Hillary Clinton’s Electoral College loss was so narrow, one can plausibly argue for the decisive impact of myriad individual factors, many of which were outside of the candidate’s control: There’s considerable evidence that James Comey’s late October surprise helped propel late-deciders into Trump’s corner; the hacks of the DNC and John Podesta’s emails saddled the campaign with a relentless churn of negative headlines; the media’s disproportionate coverage of the email scandal left voters with the false impression that Clinton and Trump were roughly equivalent in terms of personal ethics and susceptibility to corruption.
But then, one can also point to the decision to campaign in Arizona but not in Wisconsin, or to direct the campaign’s ground game not to waste any time on trying to persuade unfriendly voters, or to prosecute the case against Donald Trump primarily on grounds of fitness and moral values, rather than on the regressiveness of his economic agenda.
In an interview with ABC 7, Bill de Blasio emphasized that last critique. Asked to opine on whether Bernie Sanders would have defeated Trump, the New York mayor replied, “We don’t know how all the facts would have played out. I think Bernie would have had some real strengths but also some real weaknesses. I think the message would have won the election, the message would have won the election.”
De Blasio argued that Clinton’s policy platform aligned with the same progressive message that propelled Sanders’s campaign, but he maintained that Clinton could have done more to highlight her vision of economic change.

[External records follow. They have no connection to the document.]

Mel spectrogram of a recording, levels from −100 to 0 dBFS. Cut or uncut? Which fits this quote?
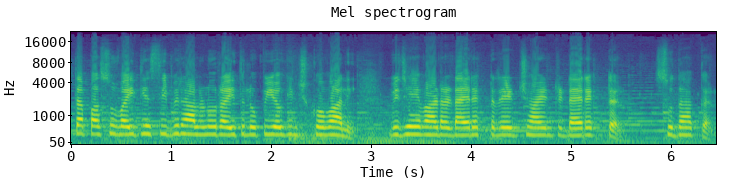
uncut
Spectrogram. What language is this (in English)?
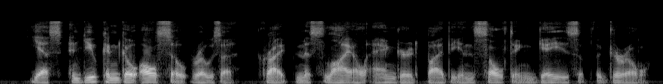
English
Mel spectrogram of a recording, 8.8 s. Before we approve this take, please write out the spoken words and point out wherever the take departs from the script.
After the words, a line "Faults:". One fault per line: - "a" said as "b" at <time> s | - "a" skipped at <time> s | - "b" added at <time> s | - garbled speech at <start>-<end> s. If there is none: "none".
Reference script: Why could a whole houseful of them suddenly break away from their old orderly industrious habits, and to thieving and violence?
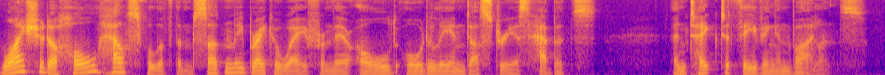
Why should a whole houseful of them suddenly break away from their old orderly industrious habits, and take to thieving and violence?
Faults:
- "could" said as "should" at 0.2 s
- "take" added at 6.9 s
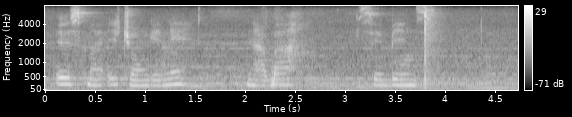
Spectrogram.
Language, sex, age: Xhosa, female, 22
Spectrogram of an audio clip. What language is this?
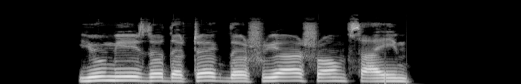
Yidgha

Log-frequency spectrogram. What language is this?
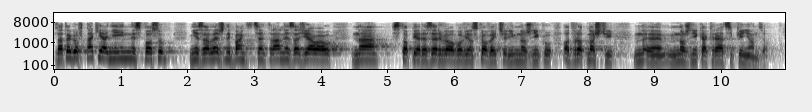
Polish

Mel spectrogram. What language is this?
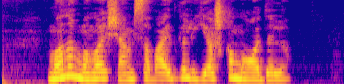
Lithuanian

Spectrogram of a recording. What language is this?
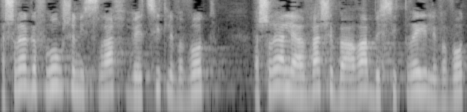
Hebrew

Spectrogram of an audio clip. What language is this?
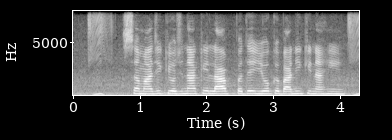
Bhojpuri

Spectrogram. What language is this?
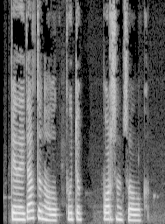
Mari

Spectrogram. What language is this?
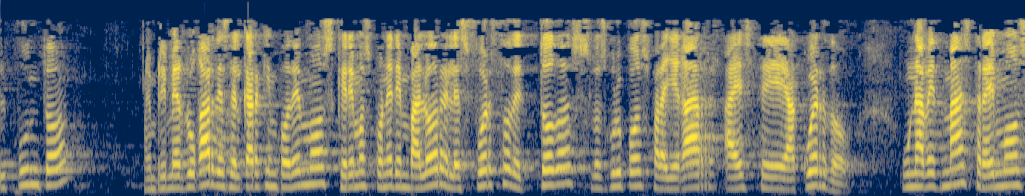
Spanish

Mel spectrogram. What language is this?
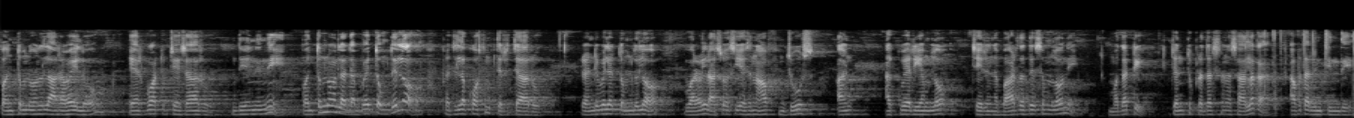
Telugu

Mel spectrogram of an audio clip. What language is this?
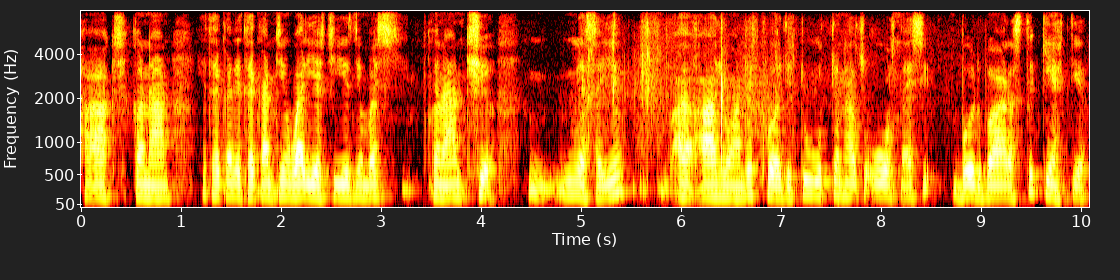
Kashmiri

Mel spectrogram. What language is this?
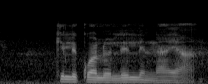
Tswana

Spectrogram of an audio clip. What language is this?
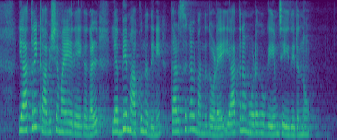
Malayalam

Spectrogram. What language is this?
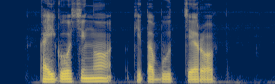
Kalenjin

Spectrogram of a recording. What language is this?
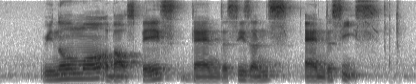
English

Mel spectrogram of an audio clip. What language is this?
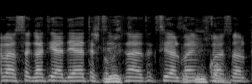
Hebrew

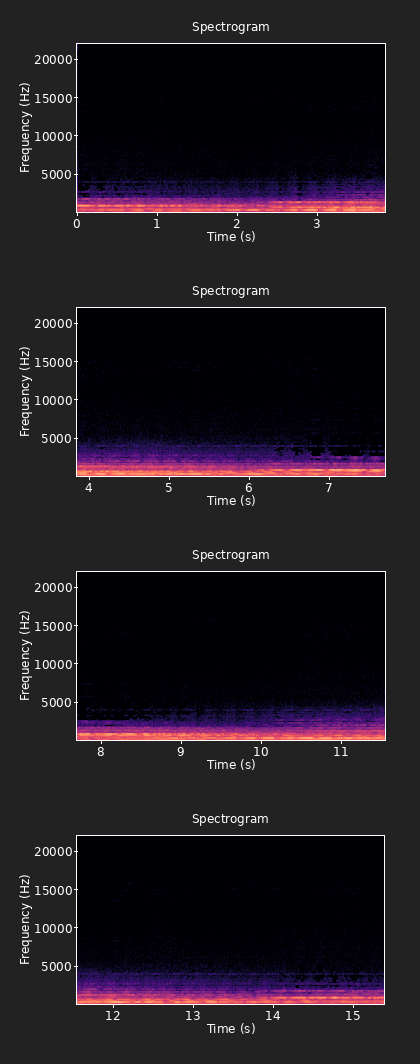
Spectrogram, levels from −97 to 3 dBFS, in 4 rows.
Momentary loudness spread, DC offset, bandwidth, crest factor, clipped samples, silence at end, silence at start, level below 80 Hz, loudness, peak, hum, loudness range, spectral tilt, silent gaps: 8 LU; under 0.1%; 2.8 kHz; 14 dB; under 0.1%; 0 s; 0 s; -52 dBFS; -24 LUFS; -8 dBFS; none; 3 LU; -12.5 dB/octave; none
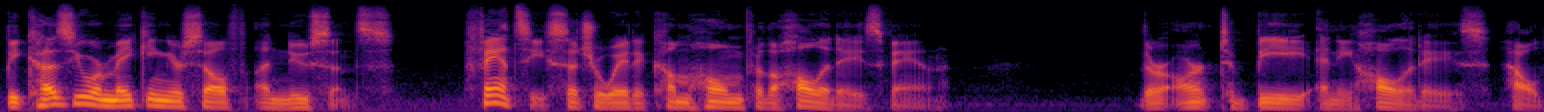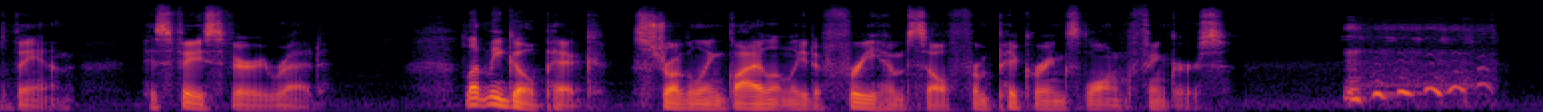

“I say it with tremendous respect for her, and again, she won 2.6 million more votes than Donald Trump so it’s kind of hard to ignore that fact,” de Blasio said. “But I believe if she had had a message of economic change, it would have overwhelmed a lot of what Trump was putting forward, I think it would have helped her to keep some of those states.”
De Blasio endorsed Clinton during the primary, but not before making a big show of withholding that endorsement on the grounds that he needed to hear more about “her larger vision [for] addressing income inequality.”
So it’s not too surprising that de Blasio would posit insufficient emphasis on progressive economics as one cause of Clinton’s defeat. The left wing of the Democratic Party is in search of non-elderly national leaders, and de Blasio has given many indications that he fancies such a role.